- [What is required]
Each line of the records has to be copied exactly, though the pictures must be left out.

- [Data supplied]
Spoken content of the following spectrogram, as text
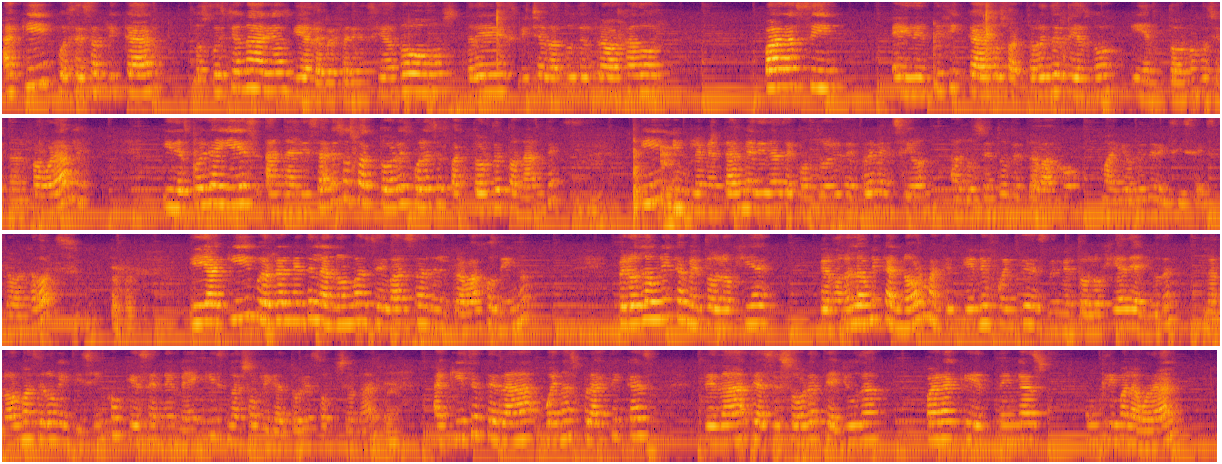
Aquí pues es aplicar los cuestionarios, guía de referencia 2, 3, ficha de datos del trabajador, para así identificar los factores de riesgo y entorno racional favorable. Y después de ahí es analizar esos factores, cuál es el factor detonante y implementar medidas de control y de prevención a los centros de trabajo mayores de 16 trabajadores. Y aquí pues realmente la norma se basa en el trabajo digno, pero es la única metodología, perdón, es la única norma que tiene fuentes de metodología de ayuda. La norma 025, que es NMX, no es obligatoria, es opcional. Aquí se te da buenas prácticas te da, te asesora, te ayuda para que tengas un clima laboral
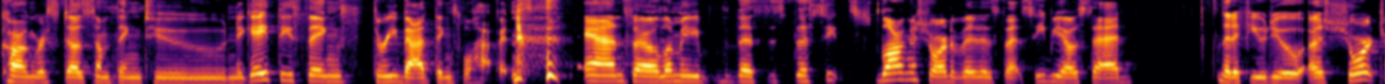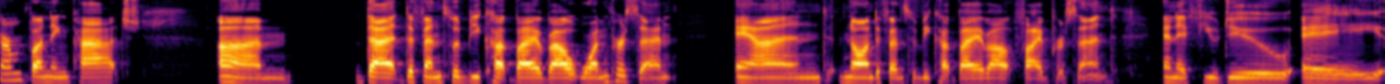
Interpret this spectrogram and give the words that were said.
Congress does something to negate these things, three bad things will happen. and so let me this the long and short of it is that CBO said that if you do a short-term funding patch, um, that defense would be cut by about one percent, and non-defense would be cut by about five percent. And if you do a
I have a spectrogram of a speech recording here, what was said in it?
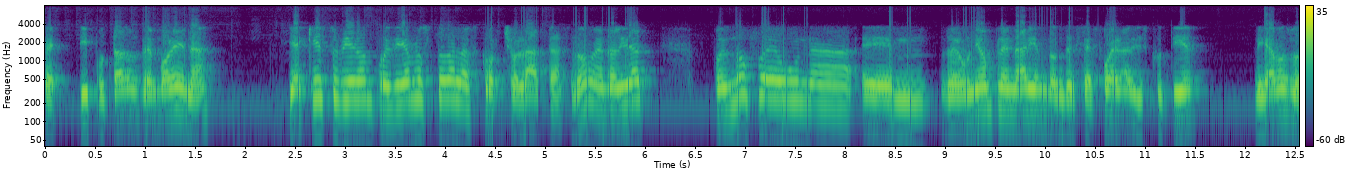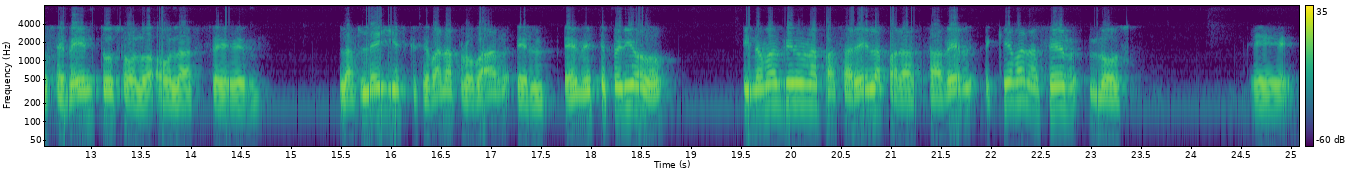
eh, diputados de Morena. Y aquí estuvieron, pues digamos, todas las corcholatas, ¿no? En realidad, pues no fue una em, reunión plenaria en donde se fuera a discutir, digamos, los eventos o, o las, em, las leyes que se van a aprobar el, en este periodo, sino más bien una pasarela para saber qué van a hacer los, eh,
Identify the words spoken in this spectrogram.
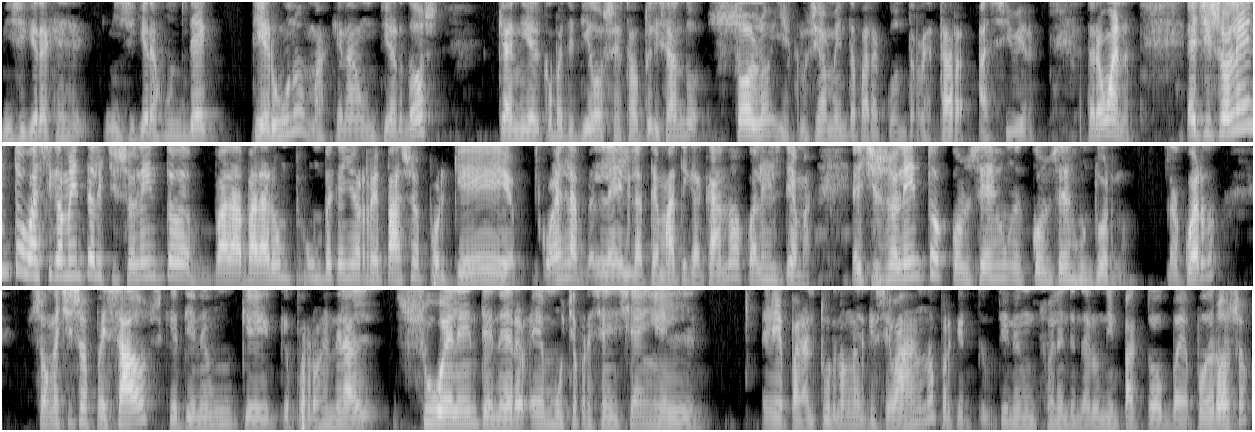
ni siquiera es que ni siquiera es un deck tier 1, más que nada un tier 2 que a nivel competitivo se está utilizando solo y exclusivamente para contrarrestar a Sivir. Pero bueno, hechizo lento, básicamente el hechizo lento, para parar un, pequeño repaso, porque ¿cuál es la, temática acá, no? ¿Cuál es el tema? Hechizo lento concedes un, un turno, ¿de acuerdo? Son hechizos pesados que tienen que, que por lo general suelen tener eh, mucha presencia en el, eh, para el turno en el que se bajan, ¿no? Porque tienen, suelen tener un impacto eh, poderoso,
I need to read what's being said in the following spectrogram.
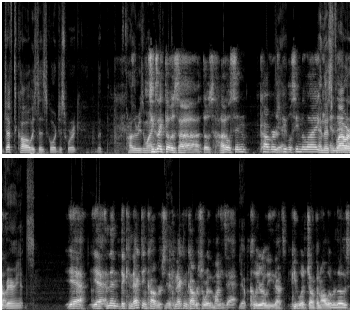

- [Task response]
Spoken content of the following spectrogram, as text
Aquí pues es aplicar los cuestionarios, guía de referencia 2, 3, ficha de datos del trabajador, para así identificar los factores de riesgo y entorno racional favorable. Y después de ahí es analizar esos factores, cuál es el factor detonante y implementar medidas de control y de prevención a los centros de trabajo mayores de 16 trabajadores. Y aquí pues realmente la norma se basa en el trabajo digno, pero es la única metodología, perdón, es la única norma que tiene fuentes de metodología de ayuda. La norma 025, que es NMX, no es obligatoria, es opcional. Aquí se te da buenas prácticas te da, te asesora, te ayuda para que tengas un clima laboral
Interpret this spectrogram and give the words that were said.
Congress does something to negate these things, three bad things will happen. and so let me this the long and short of it is that CBO said that if you do a short-term funding patch, um, that defense would be cut by about one percent, and non-defense would be cut by about five percent. And if you do a
I have a spectrogram of a speech recording here, what was said in it?
eh, diputados de Morena. Y aquí estuvieron, pues digamos, todas las corcholatas, ¿no? En realidad, pues no fue una em, reunión plenaria en donde se fuera a discutir, digamos, los eventos o, o las, em, las leyes que se van a aprobar el, en este periodo, sino más bien una pasarela para saber qué van a hacer los, eh,
Identify the words spoken in this spectrogram.
ni siquiera es que ni siquiera es un deck tier 1, más que nada un tier 2 que a nivel competitivo se está utilizando solo y exclusivamente para contrarrestar a Sivir. Pero bueno, hechizo lento, básicamente el hechizo lento, para parar un, pequeño repaso, porque ¿cuál es la, temática acá, no? ¿Cuál es el tema? Hechizo lento concedes un, un turno, ¿de acuerdo? Son hechizos pesados que tienen que, que por lo general suelen tener eh, mucha presencia en el, eh, para el turno en el que se bajan, ¿no? Porque tienen, suelen tener un impacto eh, poderoso,
I need to read what's being said in the following spectrogram.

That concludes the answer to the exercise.